However, in order to create a Wood which would both wow audiences and appear to be the same Wood in films previously released, the animation team at AL. M had to be cautious when considering the acceptable range of motion they planned to give to Wood. The fear that they would over step Hood’s original range of both emotion and event, as well as being able to capture the essence of the character, meant that Prank Oz, the original puppeteer was an enormous part Of Hood’s transition from analog to digital. The key, according to Oz, for keeping Hood’s performance similar to those Of the original trilogy, was to keep a certain stiffness about him, “I always took Hood’s back aches and sore feet into account. (Oz) In conclusion the evidence provided in the argument answers the research question: were the creators of the six part Star Wars series, specifically in Episode Ill: Revenge of the Sits and Episode V: The Empire Strikes Back, able to create nonentity between the antiquated and modern trilogies, specifically through the utilization of set design and the creation of characters? The terms of measurement discussed do not support the thesis, that over the course Of the Star Wars saga there is sufficient evidence to support the claim that the creators were able to create a sense Of continuity between the first and second sets Of trilogies. The argument is a collection of examples pulled from clips of the films under investigation as well as primary and secondary source quotations from documentaries on the making of the films. Each point was presented using evidence from both films and then compared and contrasted to each other.
Problems met during my plan of investigation was finding appropriate sources, sources which I would be able to glean viable information from. For instance one source used was a documentary about the making to Star Wars Episode V: The Empire Strikes Back and after searching every outlet the complete video was found in a 5 part series on Youth. Additionally my original plan incorporated all six films from the series, but after evaluation I chose to only use those which felt would truly aid me in my research. The number of times that the two trilogies differed far outnumbered the counts that the two were similar. The sheer amount of computer generated imagery mentioned in regards to the creation of episode V clearly overshadows the few times CGI was used in the original trilogy.

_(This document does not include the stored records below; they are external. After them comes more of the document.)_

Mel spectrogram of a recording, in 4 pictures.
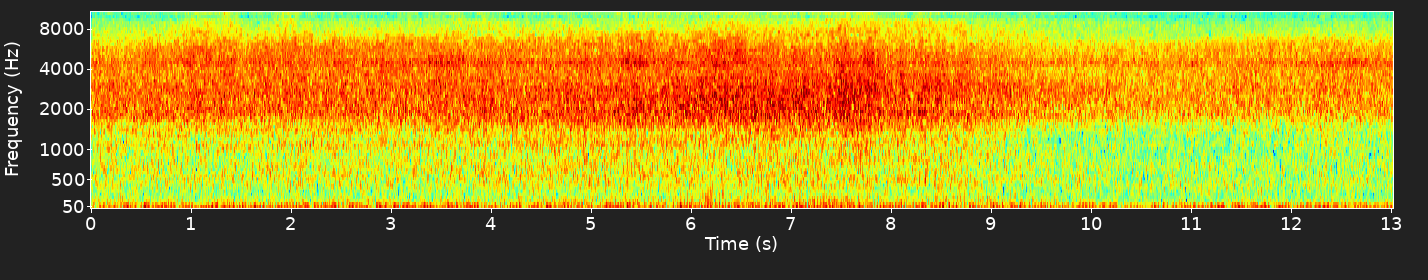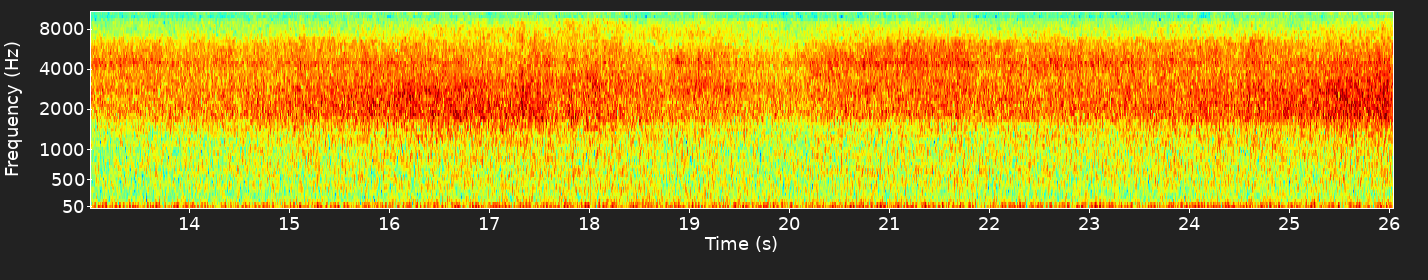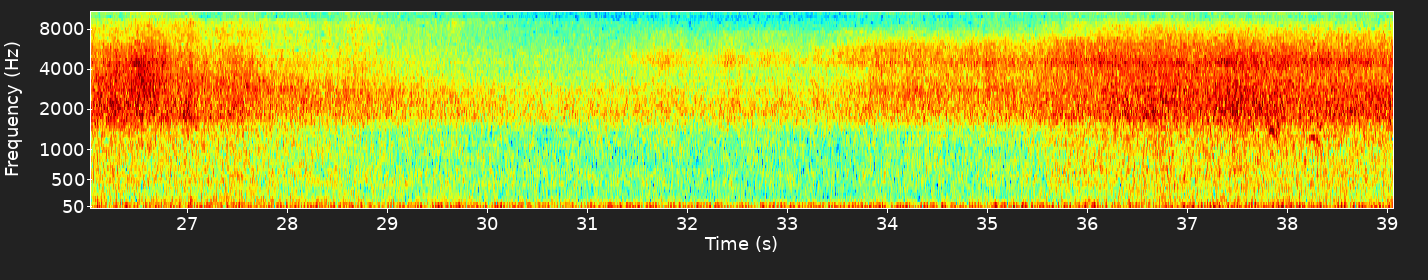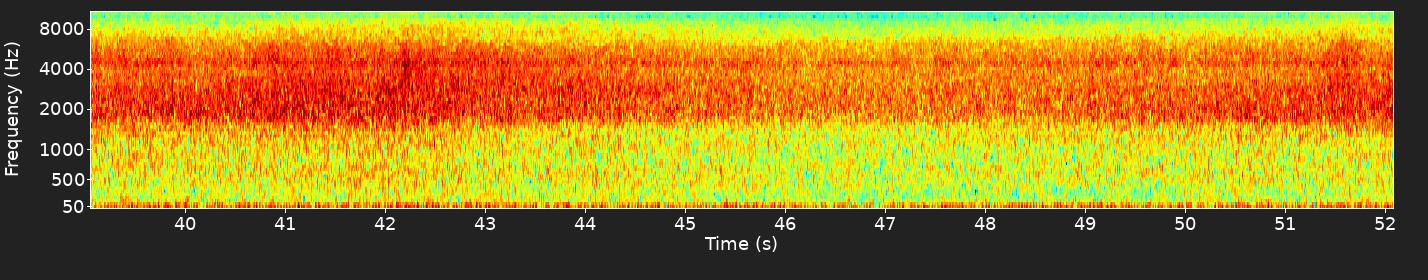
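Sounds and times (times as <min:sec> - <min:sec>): constant low rumble: 0:00.0 - 0:52.0
waves breaking on beach: 0:00.0 - 0:52.0.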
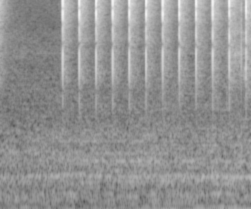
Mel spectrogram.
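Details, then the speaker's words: Demonstration of a shockwave therapy device for erectile dysfunction, applicator with rubber head and jelly, started by button: steady fast clicking about five pulses per second over low room hum; speed and power adjustable. "and once we start shock waves this is very simple and there is a button here you can hear the"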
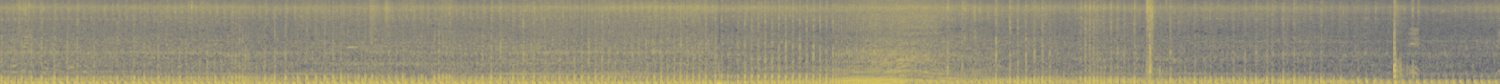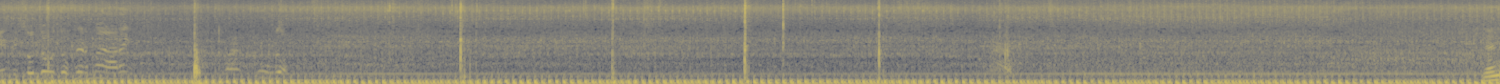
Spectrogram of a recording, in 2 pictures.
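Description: Trials motorcycle engine idling, with one rev rising and falling about nine seconds in and the engine running more quietly in the second half. A few sharp knocks are scattered through.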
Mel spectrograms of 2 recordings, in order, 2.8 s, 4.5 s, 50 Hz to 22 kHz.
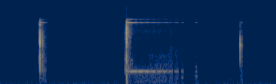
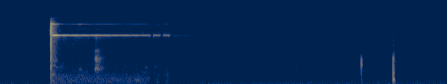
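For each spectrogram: First: copper-nickel coin, high-pitched ping. Second: genuine 90% silver coin.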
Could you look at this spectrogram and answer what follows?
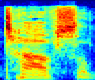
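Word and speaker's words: Topsail: So, top They call it Topsel, Topsel Road.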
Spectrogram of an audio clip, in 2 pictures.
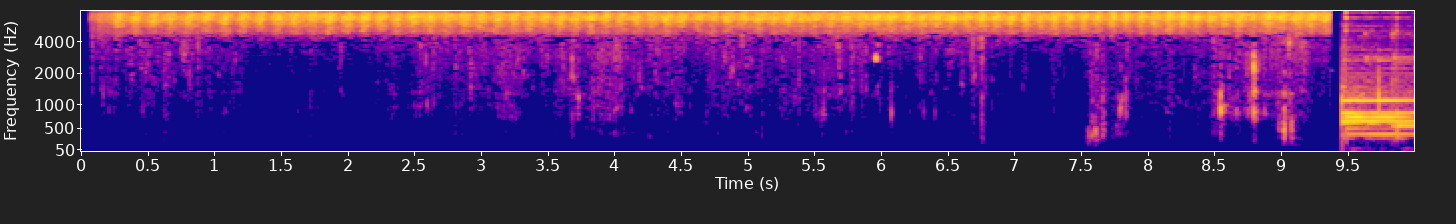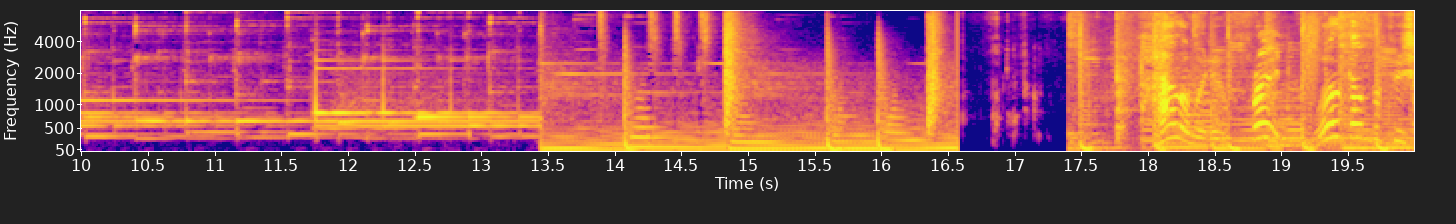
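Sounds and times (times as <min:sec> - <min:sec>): insect trill: 0:00.1 - 0:09.4.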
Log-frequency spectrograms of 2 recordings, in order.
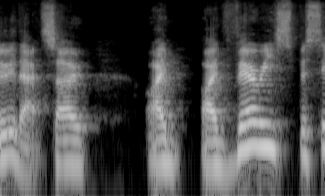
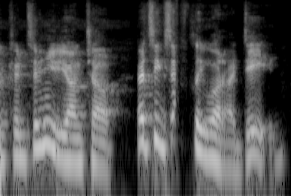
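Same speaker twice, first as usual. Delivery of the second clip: ordinary delivery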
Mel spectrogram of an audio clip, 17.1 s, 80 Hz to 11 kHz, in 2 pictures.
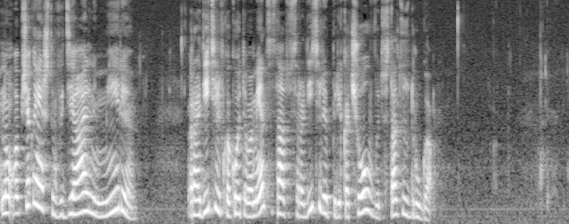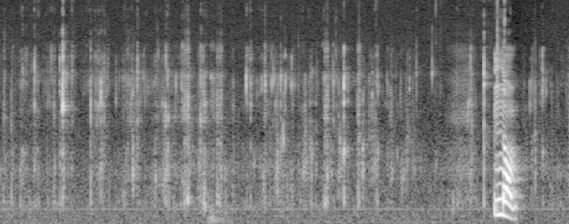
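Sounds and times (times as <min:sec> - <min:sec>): wet mouth smacks: 0:06.8 - 0:16.8
crunchy chewing clicks: 0:06.8 - 0:17.0
person chewing food: 0:07.4 - 0:17.0.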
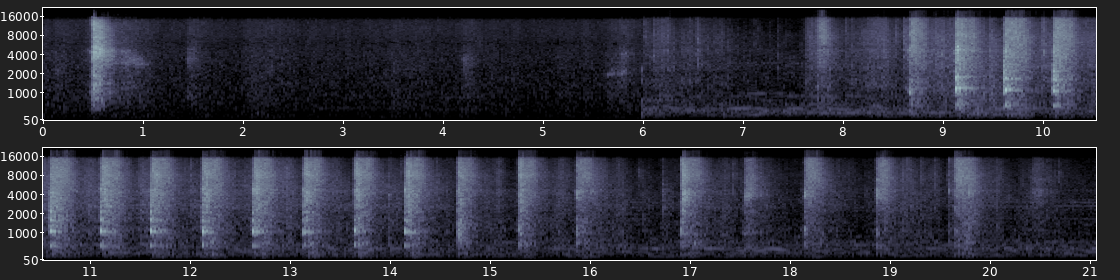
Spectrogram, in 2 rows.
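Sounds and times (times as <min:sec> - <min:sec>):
faint background music: 0:00.0 - 0:21.0
cat sneezing: 0:00.4 - 0:01.1, 0:08.6 - 0:16.3, 0:16.9 - 0:20.2.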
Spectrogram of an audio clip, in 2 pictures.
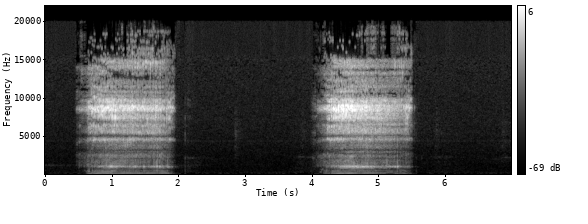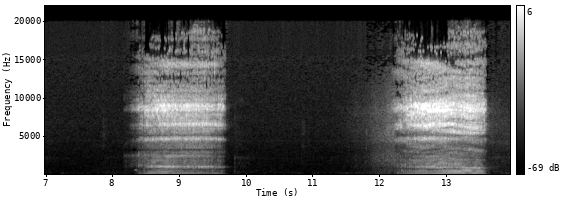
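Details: Snoring: loud, buzzy snores on each breath, four in fourteen seconds, about 16 breaths a minute, with quiet pauses between.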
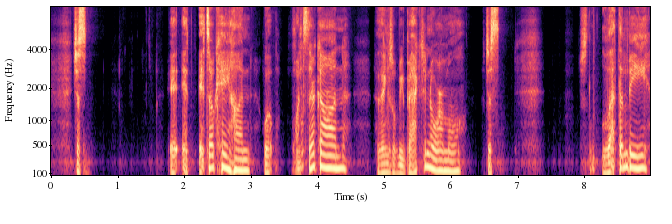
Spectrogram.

For example it was said that nearly every scene in episode Ill had at least one component of CGI enhancement whereas in episode V the single use of CGI was in set design, specifically the use Of blue screen. What surprised me most concerning the research was the ingenuity used in original trilogy. The combination Of effects and their ability to overcome serious genealogical hurdles was fascinating to learn about. The reason for the surprise is that in modern filer both the filmmaker and audience assume that the latest in technology is available and ready to use, reading and watching the making of an older film, seeing more antiquated techniques being used effectively was inspiring. If I had to repeat this investigation would plan to find documents used in the making of the films.